Drone Shadow 004: Satellite View, 2013
Digital pdf, text, paper.
18 x 24 inches
Edition of 250 + 3 APs
We are hosting an Artist Salon in conjunction with Watching You, a group exhibition exploring the unsettling relationship between the unannounced, invisible observer and the subject.
The exhibition addresses themes of desire and control over oneself and others.
Featuring work by Kohei Yoshiyuki, Thomson & Craighead, Cynthia Daignault, Vanessa Hodgkinson, Ai Weiwei, Cindy Sherman, Enxuto & Love, Ernesto Caivano, and James Bridle,five of the nine exhibited artists will share their individual practice and work within the context of the exhibition’s theme for an intimate programme.
Watching You is a splinter of a new form of creative and intellectual production, recognized by Jacques Rancière as an “aesthetic regime…of the sensible, which is extricated from its ordinary connections and is inhabited by a heterogeneous power, the power of a form of thought that has become foreign to itself…”
Between selfies and CCTV, smartphones and Google, we are gridlocked in algorithmic visualizations of data. We instigate power, desire, and pleasure, drawing out a trajectory for the impact of technologies upon our consciousness.
The works currently on view at 10011 reflect the aesthetic regime of our cultural climate. You are invited to take part and reflect on technology, surveillance and its growing influence on creative production.
ABOUT THE ARTISTS
Cynthia Daignault, James Bridle, Vanessa Hodgkinson, Enxuto & Love, Ernesto Caivano
** James Bridle** presents work as a writer, publisher, artist and technology theorist. His long-standing investigative interest in network interactions, both virtual and material, positions him at the intersection of innovative shifts in culture and science. Bridle exhibits online and off, often obviating his research and production process through episodes of long and short-form discourse and presentations.

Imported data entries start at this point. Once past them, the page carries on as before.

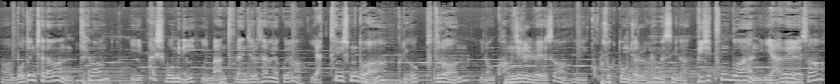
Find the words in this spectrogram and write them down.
어, 모든 차량은 캐논 이 85mm 이 만투 렌즈를 사용했고요. 얕은 심도와 그리고 부드러운 이런 광질을 위해서 이 고속 동조를 활용했습니다. 빛이 풍부한 이 야외에서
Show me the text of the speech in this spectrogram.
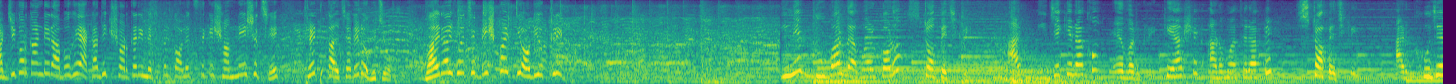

** Ernesto Caivano** is gifted with the art of storytelling, which he relates in fantastical, meticulously romantic ink-drawings. Erupting from myth, folklore, poetry, natural cues and science fiction. Caivano’s work has been the subject of a number of solo shows: at White Cube in London and at MoMA PS1, where his site-specific mural In the Woods(2004) is permanently installed in one of the building’s stairwells. He has also been included in notable group exhibitions such as No New Thing Under the Sun (2010) at the Royal Academy in London, The Compulsive Line: Etching 1900 to Now at the Museum of Modern Art (2006), Greater New York 2005 at MoMA PS1, and the 2004 Whitney Biennial.
** Cynthia Daignault*** *was born in Baltimore, Maryland, and currently lives in New York. She attended Stanford University, and was a MacDowell Colony Fellow in 2010. She edited the monograph on Sean Landers, Improbable History, which was published by JRP Ringier in 2011. Her work was featured in a solo show at White Columns in 2011. Daignault is a recipient of the 2011 Rema Hort Mann Foundation Grant.
** João Enxuto & Erica Love** have been collaborating since 2009 on work that examines the effects of new technology on traditional aesthetic categories, institutions, and artistic labor. The collaboration has resulted in a set of art objects, performances, and interventions. Enxuto & Love have performed and exhibited at the Pratt Institute, Vox Populi, Yossi Milo Gallery, carriage trade, Visions of the Now Festival in Stockholm and the Tamayo Museum in Mexico City. They were Studio Art fellows at the Whitney Museum Independent Study Program for 2012-2013 and will be participants in the Art & Law Program in 2014.
** Vanessa Hodgkinson ** has a long-standing interest in conceptual and structural frameworks that reinforce her process of communicating ideas through painting. Evolving out of a practical training in the crafts of traditional Islamic art, and an art historical background influenced by Said’s critique of Orientalism, Hodgkinson couples the Aniconic with an ongoing inquiry into the figurative ‘Other’ as a digital presence on the Internet. Recently Hodgkinson has made a move away from a culturally specific geometrical vernacular of Islamic pattern towards a more universal framework of the grid as a tool for producing images. Her grids are investigations into the potential for image-making inherent in network technologies, new media distribution and CGI.